• Or, alternatively, you could define $e^x$ as $\lim_n\to\infty \left(1+\frac1n\right)^n$. I don't happen to prefer this one, but if you use it, you can apply a generalized binomial theorem and recover the Taylor series.
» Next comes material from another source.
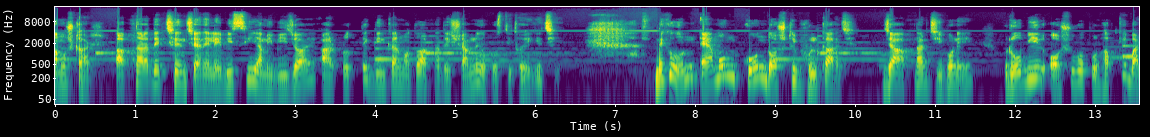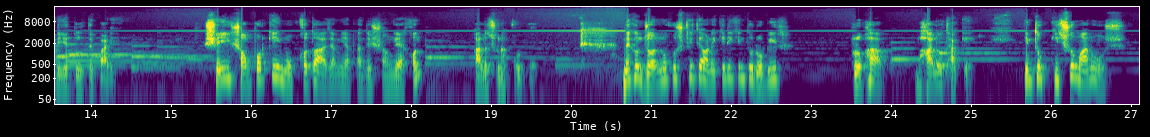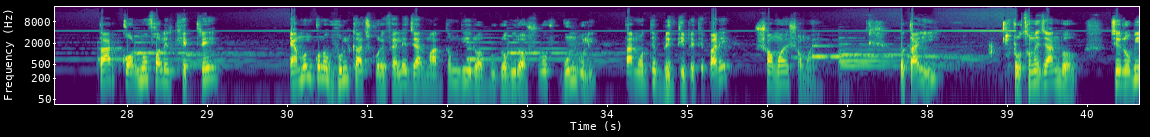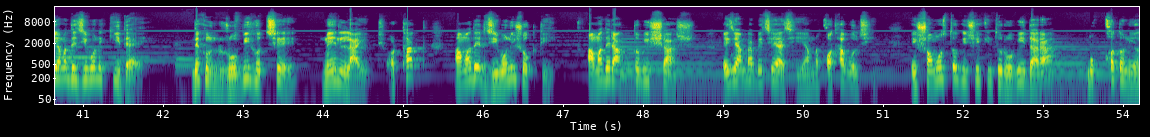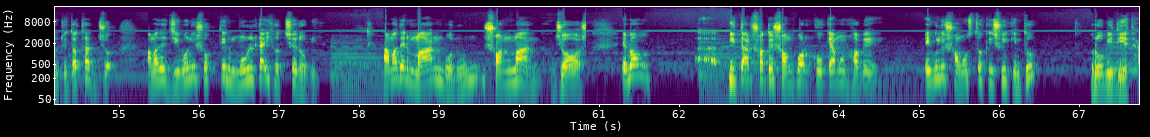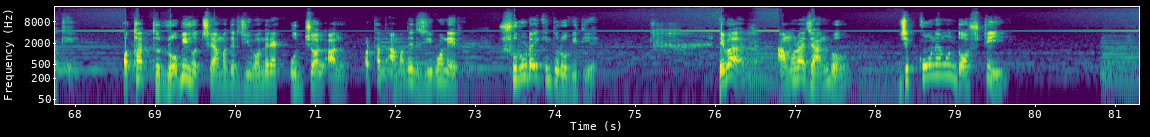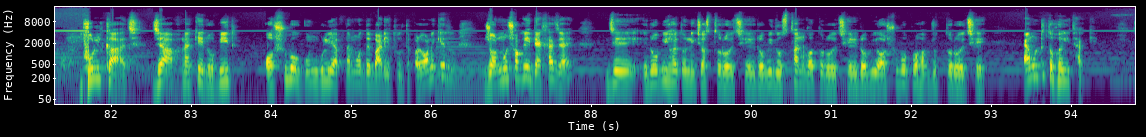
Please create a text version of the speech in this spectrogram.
নমস্কার। আপনারা দেখছেন চ্যানেল এবিসি আমি বিজয়, আর প্রত্যেক দিনকার মতো আপনাদের সামনে উপস্থিত হয়ে গেছি। দেখুন, এমন কোন দশটি ভুল কাজ যা আপনার জীবনে রবির অশুভ প্রভাবকে বাড়িয়ে তুলতে পারে? সেই সম্পর্কেই মুখ্যত আজ আমি আপনাদের সঙ্গে এখন আলোচনা করব। দেখুন, জন্মগোষ্ঠীতে অনেকেরই কিন্তু রবির প্রভাব ভালো থাকে। কিন্তু কিছু মানুষ তার কর্মফলের ক্ষেত্রে এমন কোনো ভুল কাজ করে ফেলে যার মাধ্যম দিয়ে রবি- রবির অশুভ গুণগুলি তার মধ্যে বৃদ্ধি পেতে পারে সময়ে সময়ে। তো তাই প্রথমে জানব যে রবি আমাদের জীবনে কি দেয়। দেখুন, রবি হচ্ছে মেন লাইট অর্থাৎ আমাদের জীবনী শক্তি, আমাদের আত্মবিশ্বাস। এই যে আমরা বেঁচে আছি, আমরা কথা বলছি, এই সমস্ত কিছুই কিন্তু রবি দ্বারা মুখ্যত নিয়ন্ত্রিত। অর্থাৎ আমাদের জীবনী শক্তির মূলটাই হচ্ছে রবি। আমাদের মান বলুন, সম্মান, যশ এবং পিতার সাথে সম্পর্ক কেমন হবে, এগুলি সমস্ত কিছুই কিন্তু রবি দিয়ে থাকে। অর্থাৎ রবি হচ্ছে আমাদের জীবনের এক উজ্জ্বল আলো, অর্থাৎ আমাদের জীবনের শুরুটাই কিন্তু রবি দিয়ে। এবার আমরা জানব যে কোন এমন দশটি ভুল কাজ যা আপনাকে রবির অশুভ গুণগুলি আপনার মধ্যে বাড়িয়ে তুলতে পারে। অনেকের জন্মছকেই দেখা যায় যে রবি হয়তো নিচস্থ রয়েছে, রবি দুস্থানগত রয়েছে, রবি অশুভ প্রভাবযুক্ত রয়েছে, এমনটি তো হয়েই থাকে।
Sep 26, 2021 at 20:02

Let $$f(x)=e^x-2x$$ then $$f'(x)=e^x-2$$ and it annulates only in $$x_0=\ln(2)$$.

Therefore $$f\searrow$$ then $$\nearrow$$ with a minimum in $$x_0$$.

The minimum $$f(x_0)=e^{\ln(2)}-2\ln(2)=2-2\ln(2)>0$$ so the function has no zeroes.

Making the problem more general, consider that you look for the zero of function $$f(x)=e^x-kx$$ the solution of which being given in terms of Lambert function $$x=-W\left(-\frac{1}{k}\right)$$ This solution is real only for $$k \geq e$$.

So, if $$k, assuming that you do not want to use Lambert function, let $$xa+b i$$ to make $$e^x-k x=\Big[e^a \cos (b)-a k\Big]+i \big[e^a \sin (b)-b k\Big]$$ Cancelling the real part, we have $$e^a \cos (b)-a k=0 \implies b=\cos ^{-1}\left(a e^{-a} k\right)$$ Plugging it in the imaginary part leads to $$g(a)=k \cos ^{-1}\left(a e^{-a} k\right)-e^a \sqrt{1-a^2 e^{-2 a} k^2}=0$$ which is difficult to solve using a numerical method such as Newton.

We can approximate the solution using a series expansion around $$a=0$$

$$g(a)=\left(\frac{\pi k}{2}-1\right)- \left(k^2+1\right)a+\frac{3k^2-1}{2} a^2 -\frac{\left(k^2+6\right) k^2+1}{6} a^3 +\frac{15 k^4+10 k^2-1}{24} a^4 +O\left(a^5\right)$$ Using series reversion $$a=t+\frac{\left(3 k^2-1\right) t^2}{2 \left(k^2+1\right)}+\frac{\left(-k^6+20 k^4-25 k^2+2\right) t^3}{6 \left(k^2+1\right)^2}+\frac{\left(-15 k^8+245 k^6-511 k^4+183 k^2-6\right) t^4}{24 \left(k^2+1\right)^3}+O\left(t^5\right)$$ where $$t=\frac{\pi k-2}{2 \left(k^2+1\right)}$$.

Using it for $$k=2$$ as in your case, this would give as an estimate $$a_0=\frac{-30391+23984 \pi +6144 \pi ^2-176 \pi ^3+439 \pi ^4}{187500}=0.762140\cdots$$ which would give $$b_0=0.779407$$.

If you want to polish the root of $$g(a)=0$$, using Newton method, the iterates will be $$\left( \begin{array}{cc} n & a_n \\ 0 & 0.762140 \\ 1 & 0.793950 \\ 2 & 0.794024 \end{array} \right)$$ This will give $$b=0.770112$$.